The council said the move, in the contract's fourth year, was necessary to deal with criticism from the Audit Commission, the local government watchdog.
"Our legal advice is that it [HBS] has committed actionable breaches. We have communicated very precisely the nature of the problems," said the council's deputy chief executive, Jonathan Flowers.
HBS is contesting the council's claims. "HBS denies that it has committed any actionable breach whatsoever. Furthermore, it is apparent that the decision to terminate the partnership agreement is being treated by the council as a fait accompli," it said.
HBS administers and manages IT systems for all Bedfordshire's key services, including its IT department, call centre, HR department, social services and education departments. Neither Flowers nor HBS would confirm what parts of the outsourcing contract were being disputed.
The council's management began to report problems after HBS implemented a SAP ERP system in April 2003. It failed to publish its accounts for 2003/04 before its legal deadline of 30 November 2004.

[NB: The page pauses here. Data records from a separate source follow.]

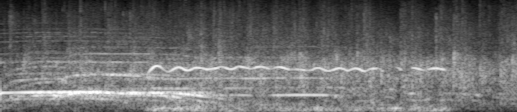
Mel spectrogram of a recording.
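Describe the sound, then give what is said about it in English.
A live crowd in Philadelphia cheers and whistles for a few seconds, with a steady wash of applause and voices beneath a long, wavering whistle rising over the noise. “Are you ready, Philadelphia? Oh, what a lovely, lovely crowd.”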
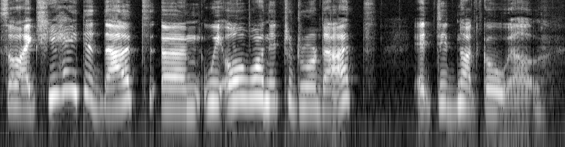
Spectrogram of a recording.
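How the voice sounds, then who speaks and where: With lively intonation, a woman speaks at a fairly slow pace in a high pitch. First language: French. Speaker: artist streaming drawing. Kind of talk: casual live-stream chat while drawing. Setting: live stream. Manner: hesitant, many fillers and repeats.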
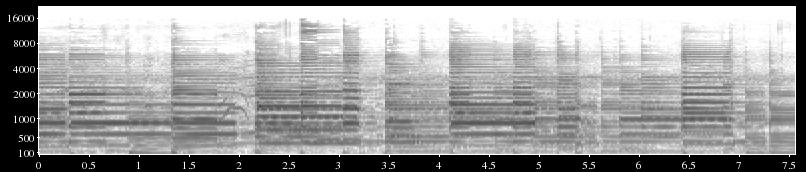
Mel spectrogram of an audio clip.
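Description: Steel-string acoustic guitar strummed solo, a run of chords ringing one after another with a change about every second, and no singing.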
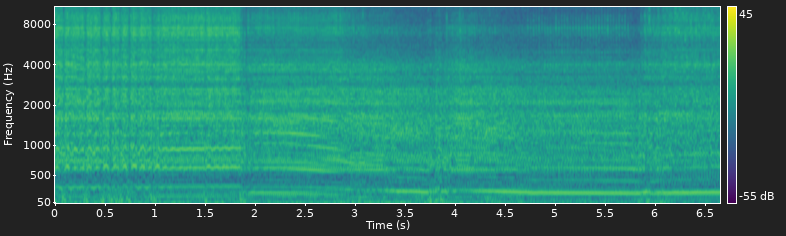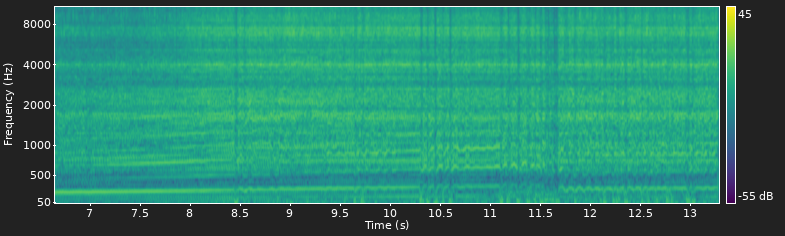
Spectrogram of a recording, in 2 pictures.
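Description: Engine revs rise and fall through the gears with a rough, uneven stutter under load; sounds like it's misfiring at speed.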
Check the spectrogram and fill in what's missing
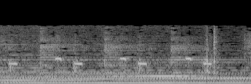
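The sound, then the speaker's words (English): A countdown clock, the Bush Countdown Clock radio feature on AM760, ticks steadily at a brisk, even pace, each tick a crisp click laid over a sustained low hum and a dense musical bed. No one speaks. “Check out the Bush Countdown Clock on AM760.net.”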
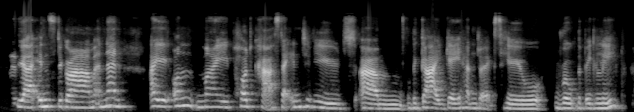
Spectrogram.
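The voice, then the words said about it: Geordie English accent. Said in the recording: “my dodgy Geordie accent ... you've got an English accent”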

In his latest annual audit letter, the independent district auditor said, "The strategic partnership is not delivering improvements in services."
HBS has three other large outsourcing customers - Lin colnshire County Council, Middlesbrough Council and Milton Keynes.